I toyed with painting the entire thing in white or a light gray, but in the end, I felt that an olive drab green would be the best choice.  Later, I painted the eyepieces in black, the various “buttons” on the front and side in black or aluminum, and the then used a brush with a flat steel colored paint to create the illusion of wear and tear.  In some spots – notably that large spot in the center of the bottom (last photo), I went over it again, this time using a rust colored paint.  I used a clear sheet of polystyrene (.10″/.03mm) to create “lenses” for the eyepieces and the front lens, using black on the inner side to darken up the lenses.

The project took about three (3) days, although if I had been focused exclusively on it, I could have finished in maybe half of that.  Technically, I ‘m still not finished, because I’d like to seal it all with a coat of dull clear paint.  My home already smells like a chemical factory; I figured that I’d give my olfactory nerves the day off.

It’s hard to put a price on the project because some of the items used were things I already had.  That said, were I doing this fresh, the entire project would have cost less than $20 USD (not including paints or epoxy).

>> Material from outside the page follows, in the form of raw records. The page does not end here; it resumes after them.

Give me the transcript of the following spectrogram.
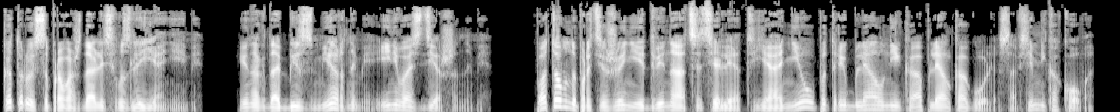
которые сопровождались возлияниями, иногда безмерными и невоздержанными. Потом на протяжении 12 лет я не употреблял ни капли алкоголя, совсем никакого.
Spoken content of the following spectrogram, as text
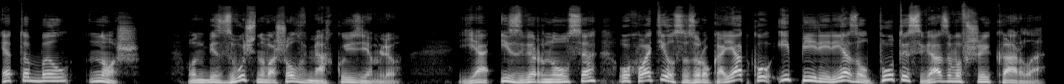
Это был нож. Он беззвучно вошел в мягкую землю. Я извернулся, ухватился за рукоятку и перерезал путы, связывавшие Карла.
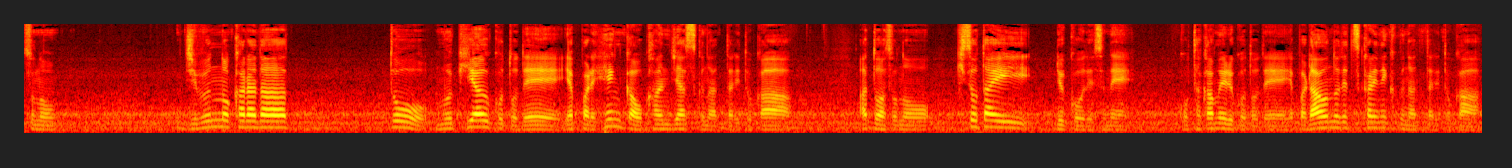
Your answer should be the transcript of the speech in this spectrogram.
その自分の体と向き合うことでやっぱり変化を感じやすくなったりとかあとはその基礎体力をですねこう高めることでやっぱラウンドで疲れにくくなったりとか、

I’m contemplating making another pair in either a sand (which for Testor’s paints is techincally a faint yellow), or in white.  Having made this pair, I have some ideas on how to improve any subsequent version – mostly correcting errors that I made.  The binoculars have a little heft to them, but not much.  As I’m only doing this for me, I have no idea as to how they’d hold up at a convention or in game play.  But they look great on the shelf and in the limited use that I’ve had for them.

EDIT:  I added a side view (the last photo) that should have been with the initial set.  The only difference that the right side has from the left are the inclusion of the two dial buttons near the D-ring.  (I figured I’d better add some sort of controls to the equipment.)  The left side lacks those dials but makes up for this with more ‘wear and tear.’